We’ve mentioned Cabernet Sauvignon, but how does Merlot compare to other famous red wines?

Merlot Compared to Other Red Wines

Before committing to a bottle of Merlot, you might want to do a bit of compare and contrast to see which red wine is perfect for you. Fellow wine drinkers, we totally understand. That’s why we’ve done the legwork for you. 

Cabernet Sauvignon

Sipping Merlot and Cabernet Sauvignon back to back, you’ll notice the Cabernet is much sharper on the palate. Due to its higher levels of acidity and bolder tannins, Cabernet Sauvignon is a bit more intense. Merlot is much smoother and softer on the palate but doesn’t lack fruit-forward flavors. 

Pinot Noir

Because Pinot Noir has the thinnest skins of any other red grape varietal, it is lighter and silkier on the palate. Merlot has thicker grape skins, which makes it a much heavier, bolder wine with a robust, full-bodied structure. You’ll find deliciously ripe notes of raspberries, cherries, and even mushroom in a classic glass of Pinot Noir. 


In terms of flavor, Sangiovese is the opposite of Merlot. You’ll find strong savory notes with herbaceous qualities instead of Merlot’s fruiter, juicier flavors. 


If Merlot is delicate, Syrah is intense. While both wines have bold fruit notes, Syrah has an extra spicy element and savory notes of black pepper. The fruit flavors are much more rounded with Merlot, making it an easy sipper. 


While Merlot and Zinfandel are both dry red wines with similar alcohol levels, tannins, and acidity, you might taste a slight licorice flavor (star anise) and black pepper in Zinfandel. Red Zinfandel also takes on a garnet hue, whereas Merlot is Ruby colored with purple undertones. 


The main difference between Merlot and Malbec is the tannin levels. Malbec is a full-bodied wine with concentrated tannins, giving it a smoky and dense texture on the palate. 

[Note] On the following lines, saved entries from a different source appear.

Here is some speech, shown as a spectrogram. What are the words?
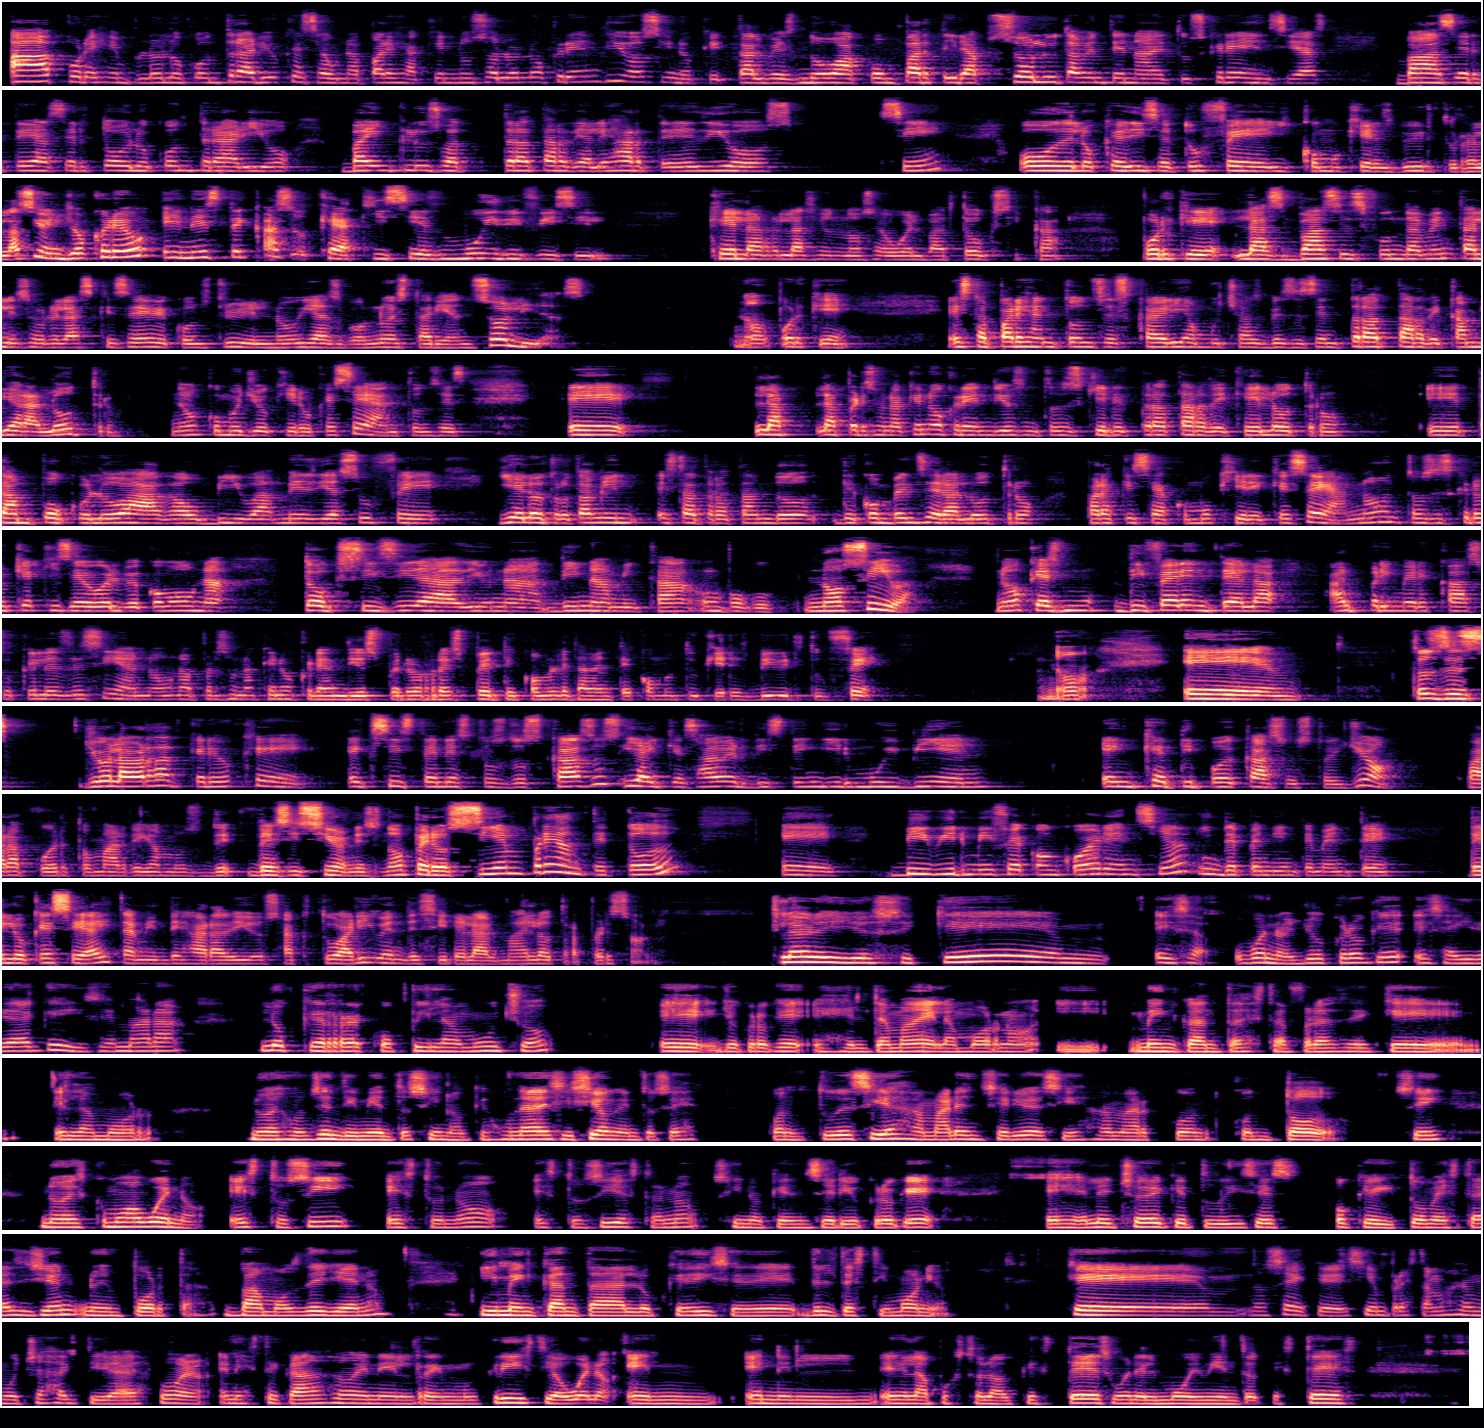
a, por ejemplo, lo contrario, que sea una pareja que no solo no cree en Dios, sino que tal vez no va a compartir absolutamente nada de tus creencias, va a hacerte hacer todo lo contrario, va incluso a tratar de alejarte de Dios, ¿sí? O de lo que dice tu fe y cómo quieres vivir tu relación. Yo creo en este caso que aquí sí es muy difícil que la relación no se vuelva tóxica, porque las bases fundamentales sobre las que se debe construir el noviazgo no estarían sólidas, ¿no? Porque esta pareja entonces caería muchas veces en tratar de cambiar al otro, ¿no? Como yo quiero que sea. Entonces, eh, la, persona que no cree en Dios entonces quiere tratar de que el otro eh, tampoco lo haga o viva media su fe y el otro también está tratando de convencer al otro para que sea como quiere que sea, ¿no? Entonces creo que aquí se vuelve como una toxicidad y una dinámica un poco nociva, ¿no? Que es diferente a la, al primer caso que les decía, ¿no? Una persona que no cree en Dios pero respete completamente cómo tú quieres vivir tu fe. ¿No? Eh, entonces, yo la verdad creo que existen estos dos casos y hay que saber distinguir muy bien en qué tipo de caso estoy yo para poder tomar, digamos, decisiones, ¿no? Pero siempre, ante todo, eh, vivir mi fe con coherencia, independientemente de lo que sea, y también dejar a Dios actuar y bendecir el alma de la otra persona. Claro, y yo sé que mm, esa, bueno, yo creo que esa idea que dice Mara, lo que recopila mucho eh, yo creo que es el tema del amor, ¿no? Y me encanta esta frase que el amor no es un sentimiento, sino que es una decisión. Entonces, cuando tú decides amar, en serio decides amar con, con todo, ¿sí? No es como, ah, bueno, esto sí, esto no, esto sí, esto no, sino que en serio creo que es el hecho de que tú dices, ok, tomé esta decisión, no importa, vamos de lleno. Y me encanta lo que dice del testimonio que, no sé, que siempre estamos en muchas actividades, bueno, en este caso en el Reino Cristi, o bueno, en, en, el, en, el, apostolado que estés, o en el movimiento que estés,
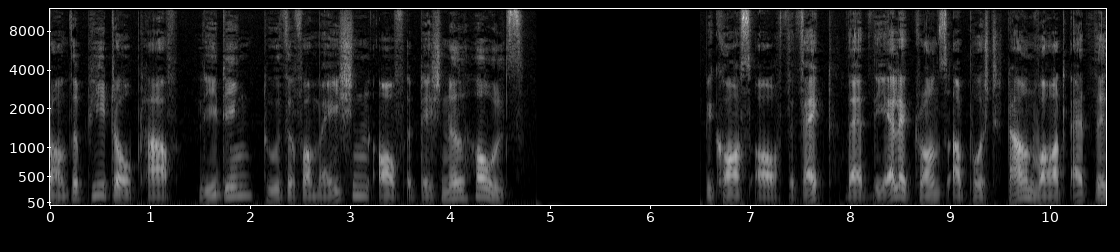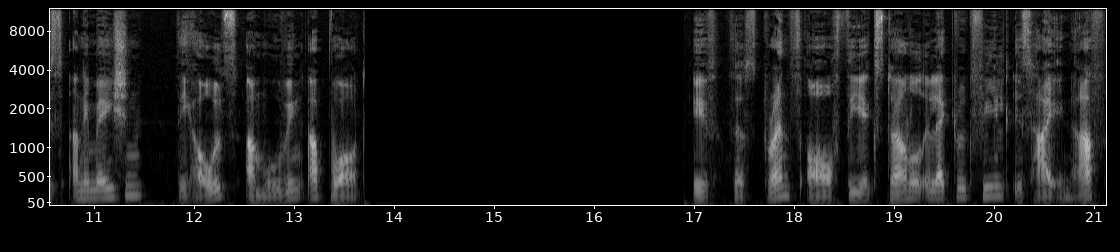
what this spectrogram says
from the p-doped half, leading to the formation of additional holes. Because of the fact that the electrons are pushed downward at this animation, the holes are moving upward. If the strength of the external electric field is high enough,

If you’re up for the intensity, shop our selection of Argentinan Malbecs. They have a delightful kick of intense, jam-like textures and flavors bursting with dark fruit notes like pomegranate, plum, and blueberry. If you’re looking for something smoother and calmer for easy sipping, we still recommend Merlot! 

Merlot Wine vs. Dessert Wines

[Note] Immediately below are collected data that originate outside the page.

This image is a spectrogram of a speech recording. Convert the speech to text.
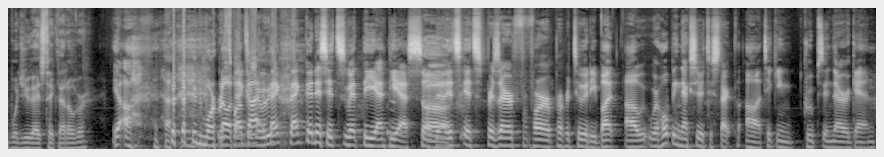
would you guys take that over? Yeah. uh, More no, thank God, thank, thank goodness it's with the NPS, so Uh. the- it's it's preserved for, for perpetuity. But uh, we're hoping next year to start uh, taking groups in there again,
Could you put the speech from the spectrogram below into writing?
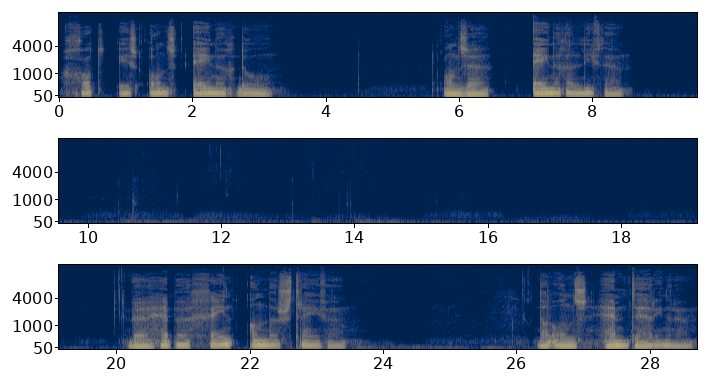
God is ons enig doel, onze We hebben geen ander streven dan ons Hem te herinneren.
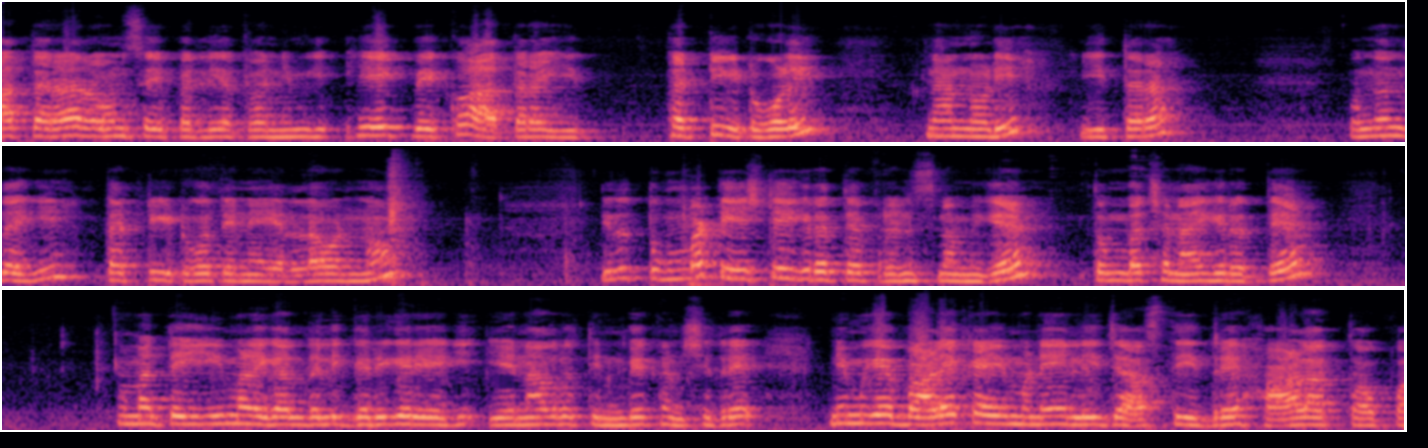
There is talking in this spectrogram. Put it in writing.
ಆ ಥರ ರೌಂಡ್ ಶೇಪಲ್ಲಿ ಅಥವಾ ನಿಮಗೆ ಹೇಗೆ ಬೇಕೋ ಆ ಥರ ಈ ತಟ್ಟಿ ಇಟ್ಕೊಳ್ಳಿ. ನಾನು ನೋಡಿ ಈ ಥರ ಒಂದೊಂದಾಗಿ ತಟ್ಟಿ ಇಟ್ಕೋತೇನೆ ಎಲ್ಲವನ್ನು. ಇದು ತುಂಬ ಟೇಸ್ಟಿಯಾಗಿರುತ್ತೆ ಫ್ರೆಂಡ್ಸ್ ನಮಗೆ. ತುಂಬ ಚೆನ್ನಾಗಿರುತ್ತೆ. ಮತ್ತು ಈ ಮಳೆಗಾಲದಲ್ಲಿ ಗರಿ ಗರಿಯಾಗಿ ಏನಾದರೂ ತಿನ್ಬೇಕು ಅನಿಸಿದ್ರೆ ನಿಮಗೆ ಬಾಳೆಕಾಯಿ ಮನೆಯಲ್ಲಿ ಜಾಸ್ತಿ ಇದ್ದರೆ ಹಾಳಾಗ್ತಾವಪ್ಪ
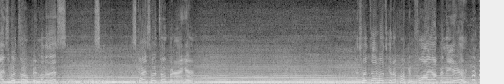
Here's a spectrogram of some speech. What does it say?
Guy's hood's open. Look at this. This, this guy's hood's open right here. This hood, that hood's gonna fucking fly up in the air.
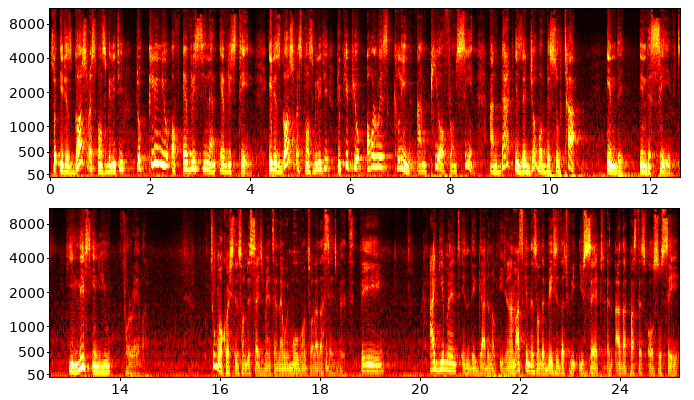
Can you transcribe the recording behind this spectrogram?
So it is God's responsibility to clean you of every sin and every stain. It is God's responsibility to keep you always clean and pure from sin. And that is the job of the soter in the in the saved. He lives in you forever. Two more questions on this segment, and then we move on to another segment. The argument in the Garden of Eden. I'm asking this on the basis that we, you said, and other pastors also say,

Because Merlot has virtually no residual sugars left behind after fermentation, the only thing it has in common with most dessert wines is its fruity flavor profile. It is not a fortified wine, so it naturally won’t contain nearly as much sugar as a dessert wine like Port.

Merlot is so low in sugar; it has less than one gram per glass. But if we’re talking calories, Merlot isn’t lacking in those either due to its higher alcohol content. 

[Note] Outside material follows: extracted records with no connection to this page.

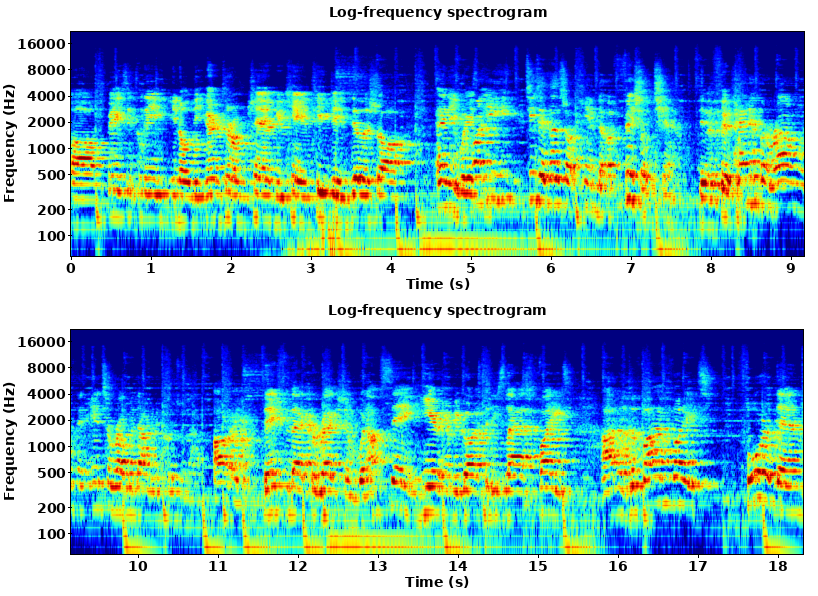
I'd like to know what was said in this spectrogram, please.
Uh, basically, you know, the interim champ became TJ Dillashaw. Anyways, but he, he, TJ Dillashaw became the official champ. The official. Kenneth Brown was an Dominick Cruz was out. Alright, thanks for that correction. What I'm saying here in regards to these last fights, out of the five fights, four of them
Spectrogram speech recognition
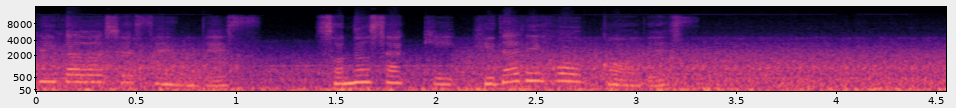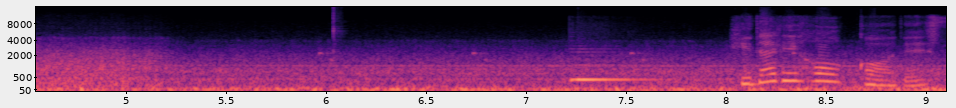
左側車線です。その先左方向です。左方向です。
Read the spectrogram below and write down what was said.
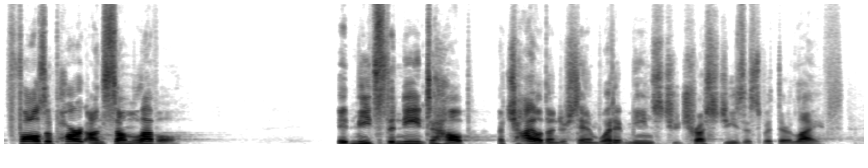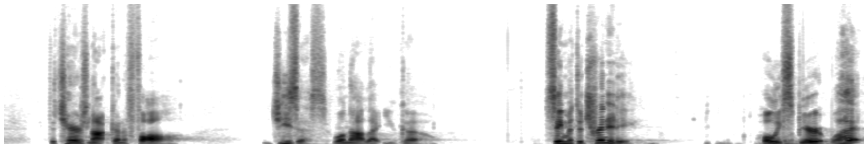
falls apart on some level, it meets the need to help a child understand what it means to trust Jesus with their life. The chair's not going to fall. Jesus will not let you go. Same with the Trinity. Holy Spirit, what?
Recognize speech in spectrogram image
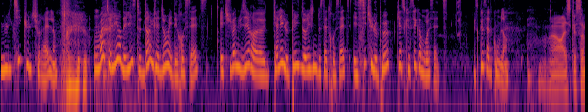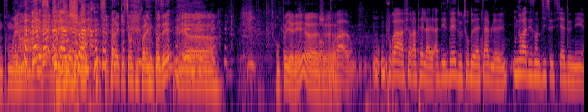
multiculturel. on va te lire des listes d'ingrédients et des recettes, et tu vas nous dire quel est le pays d'origine de cette recette, et si tu le peux, qu'est-ce que c'est comme recette? Est-ce que ça te convient? Alors, est-ce que ça me convient? Est-ce qu'il a le choix? C'est pas la question qu'il fallait me poser, mais euh, on peut y aller. Euh, on, pourra, faire appel à, des aides autour de la table. On aura des indices aussi à donner.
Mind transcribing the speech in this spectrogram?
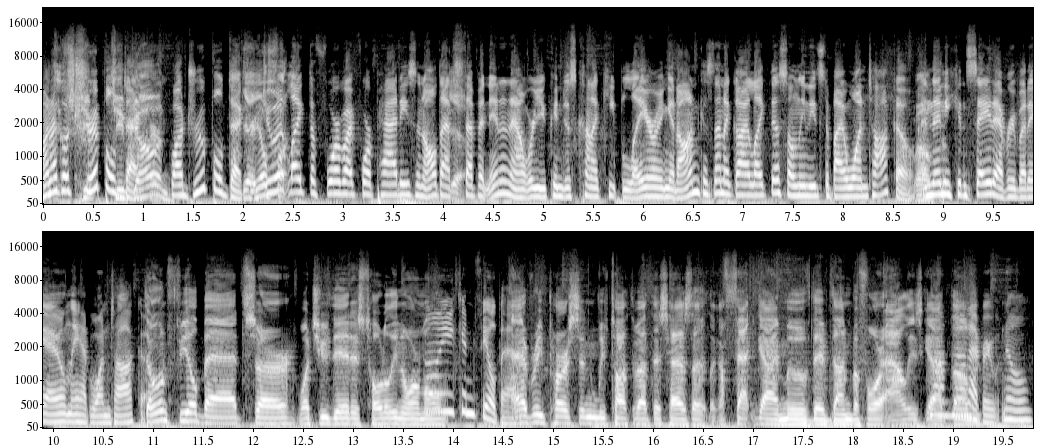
Why not go Just triple keep decker, going. quadruple decker? Yeah, Do fi- it like the four by four patties and all that Yeah. stuff at In and Out, where you can just kind of keep layering it on. Because then a guy like this only needs to buy one taco, Well, and then he can say to everybody, "I only had one taco." don't feel bad, sir. What you did is totally normal. Oh, you can feel bad. Every person we've talked about this has a, like a fat guy move they've done before. Allie's got not, them. not every. No,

Now that we’ve addressed the ins and outs of Merlot’s flavors, aging styles, grape varietals, and comparative red wines, let’s look at the best food pairings for Merlot. 

Merlot Food Pairings

Merlot will taste decadent with most hearty meat dishes, especially if the type is rich and complex. The wine’s smoother tannins, rich fruit flavors, and dry taste allow it to stand against most savory comfort foods and classic Italian dishes like pizza and pasta. 

Lighter Merlot is well-suited for salmon, white chicken meat, and light pasta. Darker Merlot is a beautiful complement to lamb, mushroom burgers, herb-roasted steak dishes, and game meats. Bring out Merlot’s tart fruit notes with tomato sauces and even rhubarb pie. 

If you're craving something truly rich, pair your Merlot with dark chocolate lava cake.

Is Merlot Wine Sweet or Dry?

Now that we know more about Merlot and its characteristics, you’re prepared to answer the question, “Is Merlot dry or sweet?” 

Overall, Merlot is a dry wine. However, its burst of dark fruit and berry notes can confuse the palate, as its juicy flavors lack a sweet finish.

This red wine is smooth on the palate, making it an easy sipper on its own or with decadent dishes like hearty pasta and lava cake. Due to its versatility and range of flavors, it’s no mystery why Merlot is a tried and true famous red wine. 

Shop our red wine selection and find your next favorite Merlot, and read our Wine Insiders Blog to further satisfy your wine cravings!